Greetings from Italy. We had a wonderful journey to Rome last week. Getting back was a bit exciting as a big snow storm hit the country. and with all the trains and busses out, we ended up spending an extra night there. Back here the snow is still around, the weather is cold, and our hot water and heat are gone- we are having an authentic Italian journey.
One of the primary metaphors I am exploring during this time is that of adoption. Because of the season and the timing of this sabbatical- I want to begin a discussion about adoption talking about Joseph. Not the son of Jacob, but the one who gets oft overlooked in the story and the artwork of Jesus.
The Christmas story is most often about Jesus and Mary, with a few shepherds and wise men thrown in... Very rarely, if ever, does the spotlight shine on Joseph. This week we walked through the most extensive religous art collection in the world at the Vatican Museum. There were numerous scenes of Mary and the baby. Sometimes Joseph was there, but often in the background, or the shadows, never in front.
I have decided that Joseph is really like an offensive lineman- only noticed when they make a mistake. Even though games are won and lost on the line, the glory always goes to the backs. Joseph is a lineman. He labors away under the radar, always working hard, always doing the right thing, and at the end of the play it is Mary and Jesus standing in the endzone doing the touchdown dance.
Lets look at the quiet yet powerful role that Joseph plays. We are introduced to Joseph in Matthew 1:16 as the son of Jacob and the husband of Mary. We hear in vs. 17 that he is engaged to Mary, and we find out that she is now pregnant. We are told that the child is of the Holy Spirit, but Joseph doesn’t know that, yet. He has been humiliated, his beloved fiance in scandal, and look what he does... Her husband Joseph, being a righteous man and unwilling to expose her to public disgrace, planned to dismiss her quietly.
He does not take the right he would have to see her discraced... he goes the high road- you got to like this man.
But right after he has decided to do the right and merciful thing, an angel appears to Joseph in a dream. That is right a dream. This will happen 4 more times that Joseph is visited in a dream, and each time he obeys. That angel directs him to marry Mary and name the child Jesus (He saves) for he will save his people from their sins. So Joseph does what the angel commands...
Luke tells us that a group of Shepherds receive a visit from more angels, and they come to see Jesus. When they arrive they find Jesus in a manger, just as the angels said, and they also see Mary and Joseph. While tradition and art may overlook this good man, the gospel writers don’t.

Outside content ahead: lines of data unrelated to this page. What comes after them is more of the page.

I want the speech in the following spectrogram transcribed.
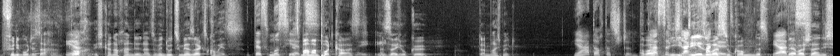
für eine gute Sache. Ja. Doch, ich kann auch handeln. Also wenn du zu mir sagst, komm jetzt, Das muss jetzt. jetzt machen wir einen Podcast, dann sage ich, okay, dann mache ich mit. Ja, doch, das stimmt. Da Aber du die Idee, sowas zu kommen, das Ja, wäre wahrscheinlich,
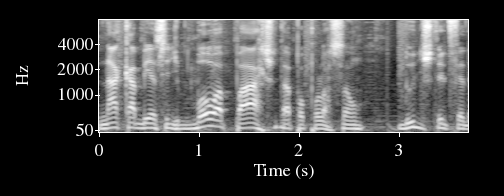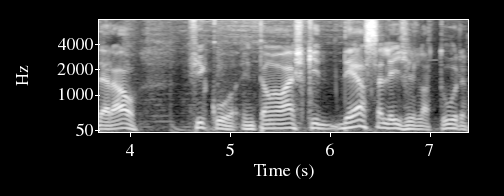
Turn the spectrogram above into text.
na cabeça de boa parte da população do Distrito Federal ficou. Então eu acho que dessa legislatura,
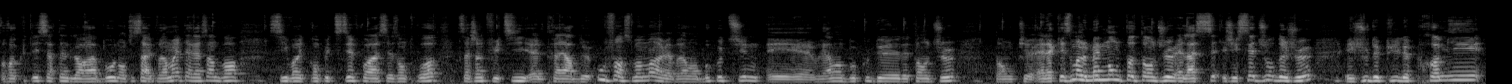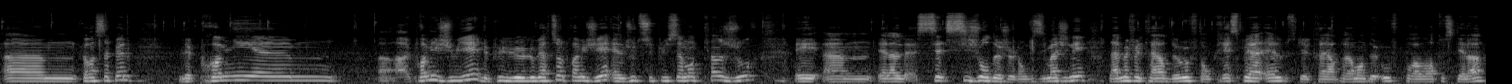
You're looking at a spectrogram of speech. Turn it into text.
recruter certains de leurs abos. Donc ça, ça va être vraiment intéressant de voir s'ils vont être compétitifs pour la saison 3. Sachant que Futi, elle travaille de ouf en ce moment, elle a vraiment beaucoup de thunes et vraiment beaucoup de, temps de jeu. Donc euh, elle a quasiment le même nombre de temps de jeu. J'ai 7 jours de jeu et je joue depuis le premier... euh, comment ça s'appelle? Le premier... euh, le 1er juillet, depuis l'ouverture le 1er juillet, elle joue depuis seulement 15 jours et euh, elle a 6 jours de jeu. Donc vous imaginez, la meuf elle travaille de ouf, donc respect à elle parce qu'elle travaille vraiment de ouf pour avoir tout ce qu'elle a.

He then takes care of Mary when she has to give birth in a stable- not the place that any expectant mother imagines having her baby. He makes the best of the situation and they end up using a feed trough as a cradle. Then, after the Magi visit, Joseph is visited again, and he protects his bride, his adopted son and leaves all he knows to go and make a life in Egypt. Joseph does what a good father does.
The in Mt. 2:19 Joseph is visited again in a dream (you got to think he was a bit scared to go to sleep for awhile) and this angel says it is time to return- So he does. The angel comes the 4th time directing him to the area of Galilee. Get this, for the 4th time, Joseph does exactly what the angel directs him, with no thought of his own career or needs. Joseph does what good fathers do, he sacrifices. We don’t notice Joseph, because like a good left tackle, he is doing his job keeping his child safe.
Notice though, while Joseph is clearly not the biological father of Jesus, he is his father. When Jesus begins his ministry, Luke introduces him as such,” Jesus was about thirty years old when he began his work. He was the son (as was thought) of Joseph son of Heli, (Luke 3.25 ) Jesus is from the line of David- that is from Joseph. He is of the tree of Jesse, that is Joseph. The reason Jesus is born in Bethlehem, the city of David, is that Joseph had to go to his own town. Jesus is not from the seed of Joseph, but Joseph treats him as his own son, the neighbors treat his as his son, and the authorities would treat him as a son. Joseph is the picture of a loving adoptive parent.
While we don’t see lots about adoption in the Gospels (we will see much more of it in Paul), we do see adoption in action through Joseph. So this season, as you celebrate with your family, raise a glass of nog to Joseph, and may we all seek to live out a life of humble, quiet obedience and sacrifice that he models.
Ciao and Buon Natale to all and to all a good night...